Successful outsourcing isn’t about tight contracts and meeting Service Level Agreements (SLAs). Rather, it is strictly a people-oriented business and is based on relationships between provider and customer, according to the first global outsourcing survey to be undertaken by KPMG.
Failed relationships equal spiralling costs, according to the report, with 60% of respondents claiming problems with their outsourcing provider are almost always people-related.
KPMG spokesman Egidio Zarella says this is because outsourcing arrangements are not managed correctly, with 79% of survey respondents not even knowing the cost of selecting a provider.
Zarella says 50% of respondents took longer than six months to complete the Request for Proposal (RFP) part of the process, while 30% took longer than nine months. During this time the market shifted.
He says organisations are in the dark when it comes to measuring the value of outsourcing deals, although 89% of respondents plan to increase their current level of outsourcing.

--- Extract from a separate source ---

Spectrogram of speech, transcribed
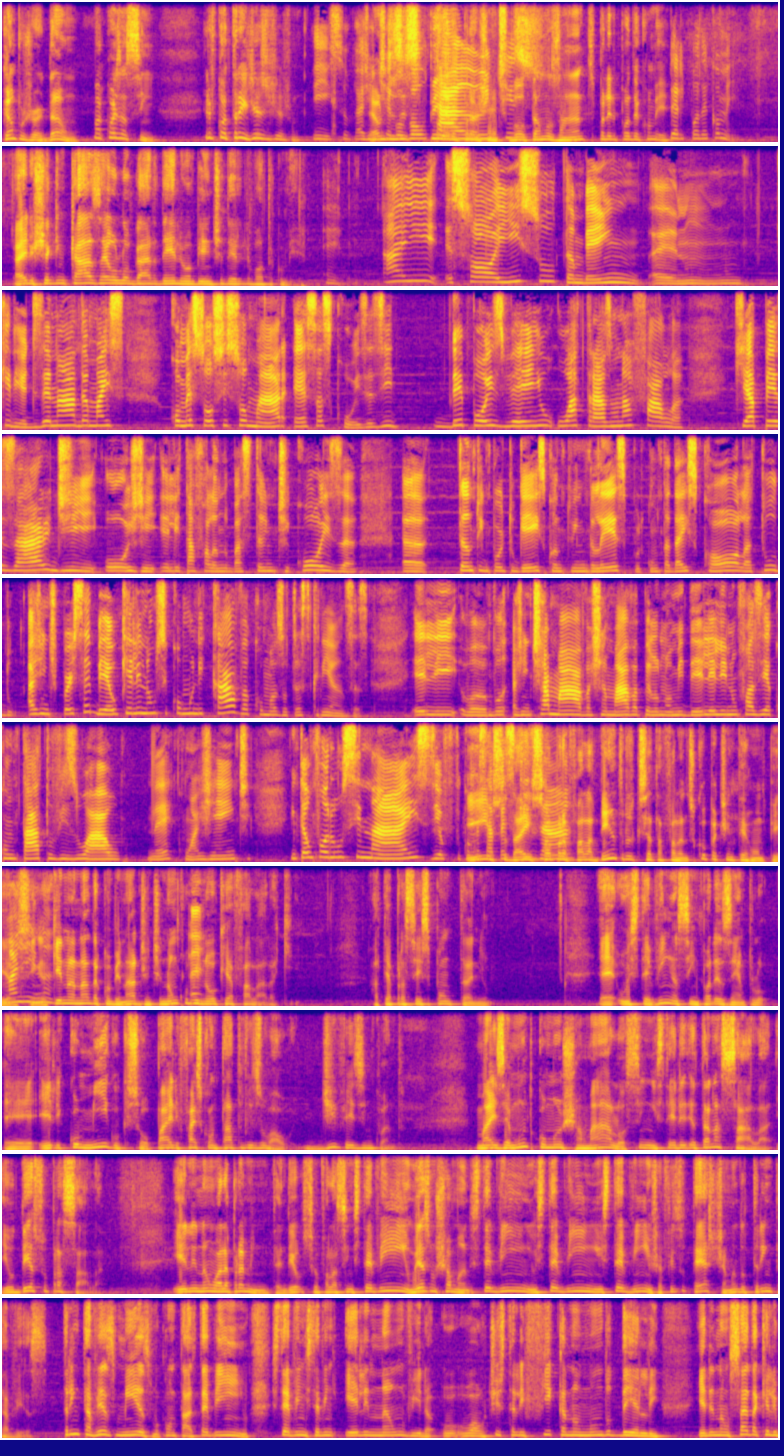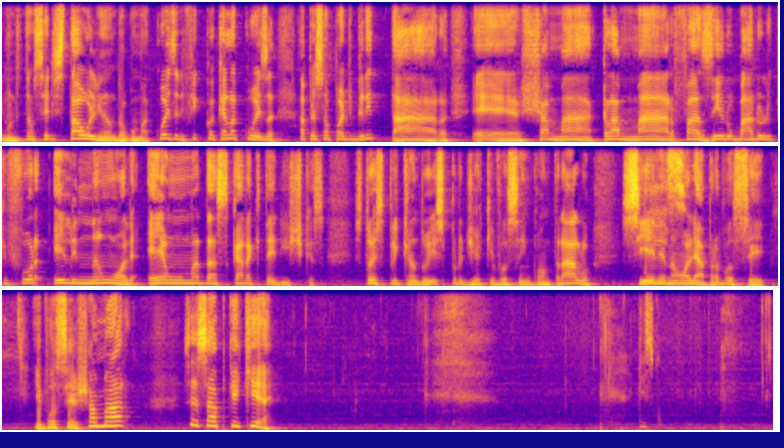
Campo Jordão, uma coisa assim. Ele ficou três dias de jejum. Isso. A gente é um chegou desespero pra antes, gente. Voltamos antes para ele poder comer. Para ele poder comer. Aí ele chega em casa, é o lugar dele, o ambiente dele, ele volta a comer. É. Aí só isso também é, não, não queria dizer nada, mas começou a se somar essas coisas. E depois veio o atraso na fala que apesar de hoje ele tá falando bastante coisa, uh, tanto em português quanto em inglês, por conta da escola, tudo, a gente percebeu que ele não se comunicava como as outras crianças. Ele, uh, a gente chamava, chamava pelo nome dele, ele não fazia contato visual, né, com a gente. Então foram os sinais e eu fui começar Isso, a pesquisar. daí só para falar dentro do que você está falando, desculpa te interromper, assim, aqui não é nada combinado, a gente não combinou o é. que ia falar aqui. Até para ser espontâneo. É, o Estevinho, assim, por exemplo, é, ele comigo, que sou pai, ele faz contato visual, de vez em quando. Mas é muito comum chamá-lo, assim, ele está na sala, eu desço para a sala. Ele não olha para mim, entendeu? Se eu falar assim, Estevinho, mesmo chamando Estevinho, Estevinho, Estevinho, já fiz o teste chamando 30 vezes. 30 vezes mesmo, contar Estevinho, Estevinho, Estevinho. Ele não vira. O, o autista, ele fica no mundo dele ele não sai daquele mundo. Então, se ele está olhando alguma coisa, ele fica com aquela coisa. A pessoa pode gritar, é, chamar, clamar, fazer o barulho que for, ele não olha. É uma das características. Estou explicando isso para o dia que você encontrá-lo, se ele não olhar para você e você chamar, você sabe o que, que é. Desculpa.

In fact, 42% of outsourcing arrangements are not supported by a formal strategic measurement framework.
More than 650 organisations in 32 countries participated in the survey and more than 60% of respondents are C-level executives.
Nearly half of respondents have an annual turnover of more than US$1 billion (NZ$1.45 billion) and 143 Australian companies participated in the research.
“Sourcing is completely a people’s business; only 13% blamed technology when the contract went bad,” Zarella says.
“It’s not about contracts but having the right people. The worst offenders are those with massive SLAs, they fail to keep it simple.
“Typically costs will initially go down when organisations outsource but two years later costs are higher than they were before outsourcing.”
Zarella blames lack of vendor management, claiming it is a full-time job to manage an outsourcing provider.
He says deals should be monitored every quarter with a ten-point checklist and companies should check all change requests that go to the vendor.
“Only about 20% of companies in Australia measure outsourcers effectively because they don’t measure the contract beyond SLAs,” he says.
He believes organisations need to appoint a full-time “relationship manager” to remove dependencies on consultants.
“It is too expensive to keep IT in-house but it has to be done properly by appointing a relationship manager.
“Because this is a new title there is a serious shortage of people with vendor management skills — the days of a contract manager working in accounts payable are long gone.
“Also, the person that does the deal and develops the contract should not be the person managing it afterwards.”
The study supports Gartner research which claims IT departments are shrinking as IT professionals move into specialist roles such as vendor management.
In the future, an IT career will not be about technology but managing a range of service providers, the Gartner study found.
By 2010, IT organisations in large and medium-size companies will be 30% smaller, according to Diane Morello, vice president of research at Gartner.
“Partly driving this trend is outsourcing and IT automation,” she says.